As always, returning to school is a commitment, both in time and in money. But pursuing a graduate degree can be very rewarding. It can help you grow personally and professionally. A graduate degree is also another personal milestone and can help set you up for future success. Here are the top three reasons to pursue your graduate degree:

1. Gain Knowledge and Build Credibility

A graduate degree can help distinguish you for your expertise. When you return to school at a graduate level, that means you are approaching your studies with a new level of depth as compared to when you earned your undergraduate degree. Professors expect a higher standard of work, but that also means that you have more freedom to pick an emphasis that you care about and become an expert in that area. This often makes your coursework more exciting because it focuses on something that you are really interested in. It also adds to your credibility when applying for jobs or seeking a promotion.

2. Better Networking Options

Graduate programs are generally filled with like-minded individuals; that is, people who are passionate about their work and what it is they are studying. This makes it an excellent opportunity to develop professional relationships and build your professional network. Many of your professors will also be experts in the industry. They can act as mentors and advise you on the next steps in your career.

3. Advance Your Earning Potential

With increased education, also comes an increased earning potential. Not only will you be more eligible for higher level and more specialized roles, but on average, individuals with a graduate degree or higher earn 21.1% more than those with only an undergraduate degree.1 The U.S. Bureau of Labor and Statistics also indicates that there is a slightly lower unemployment rate for graduates with a Master’s degree than with a Bachelor’s degree (2.2% v. 2.0%).2 This shows that employers are willing to hire and pay more for individuals who have put in the time and effort in earning their advanced degree. Your commitment to your education not only signifies your accomplishment, but it also shows your ambition, work ethic, and sense of initiative.

Master’s Degree or Doctoral Degree?

Once you’ve decided to return for a graduate degree, you can choose either a master’s degree or a doctoral degree. Here are few key differences between the two degree levels.

Depth v. Breadth of Study

Time to Completion

Course Work

Ultimately, the decision between a master’s degree and a doctoral degree depends on your career and personal goals. While both options can lead to higher potential salaries and better career prospects, they do have different outcomes. Since a master’s degree is typically less specialized, there might be more general applications and more transferable skills. However, a doctoral degree might open more pathways for leadership opportunities and unique specializations.
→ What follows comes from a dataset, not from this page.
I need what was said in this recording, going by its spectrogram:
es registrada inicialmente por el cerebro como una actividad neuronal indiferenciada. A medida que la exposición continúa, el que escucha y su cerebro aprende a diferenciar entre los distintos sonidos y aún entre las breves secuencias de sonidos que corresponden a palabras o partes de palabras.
If you are considering returning to school for your graduate degree, we’d love to help! Feel free to browse our programs here or complete a Request for Information Form and someone from our advising team will be in touch with you soon.
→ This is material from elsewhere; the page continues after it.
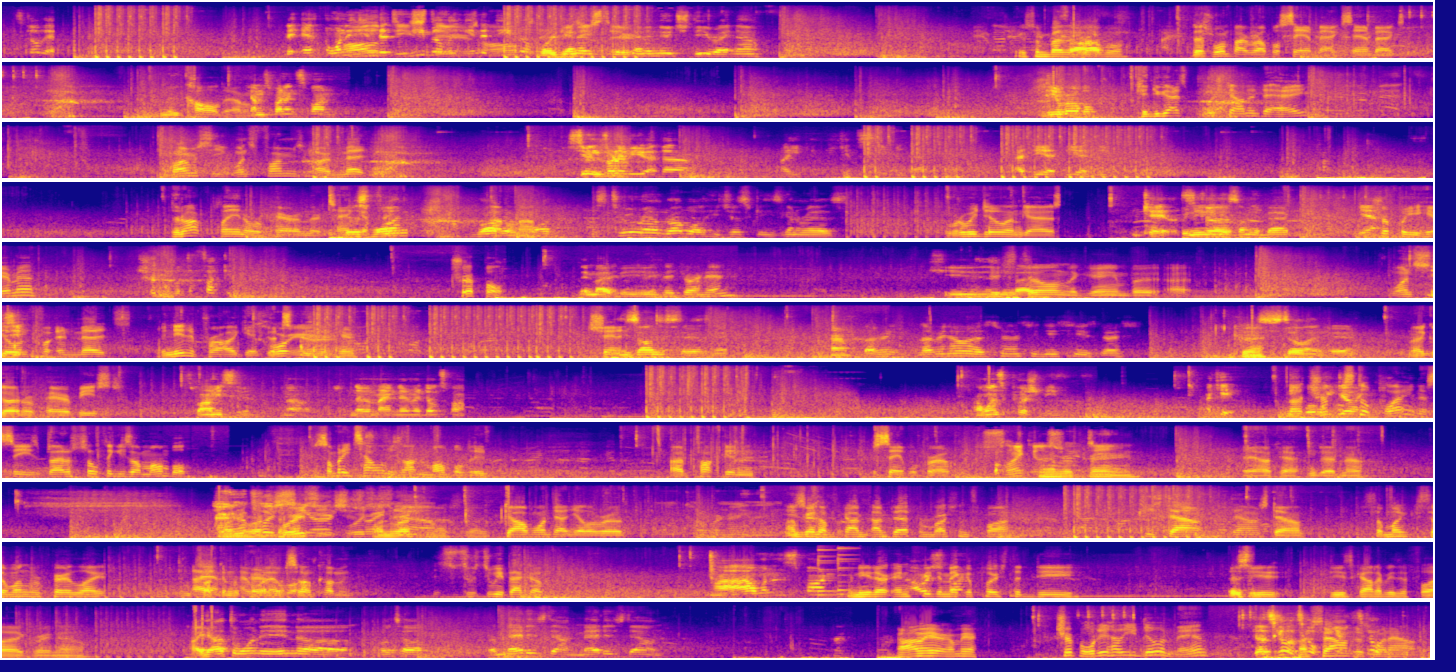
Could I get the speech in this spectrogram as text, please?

Works Cited

  1. National Center for Education Statistics. (2023). Annual Earnings by Educational Attainment. Condition of Education. U.S. Department of Education, Institute of Education Sciences. https://nces.ed.gov/programs/coe/indicator/cba.
  2. Bureau of Labor Statistics. (2023). Earnings and unemployment rates by educational attainment, 2023. https://www.bls.gov/emp/chart-unemployment-earnings-education.htm.

Published May 27, 2024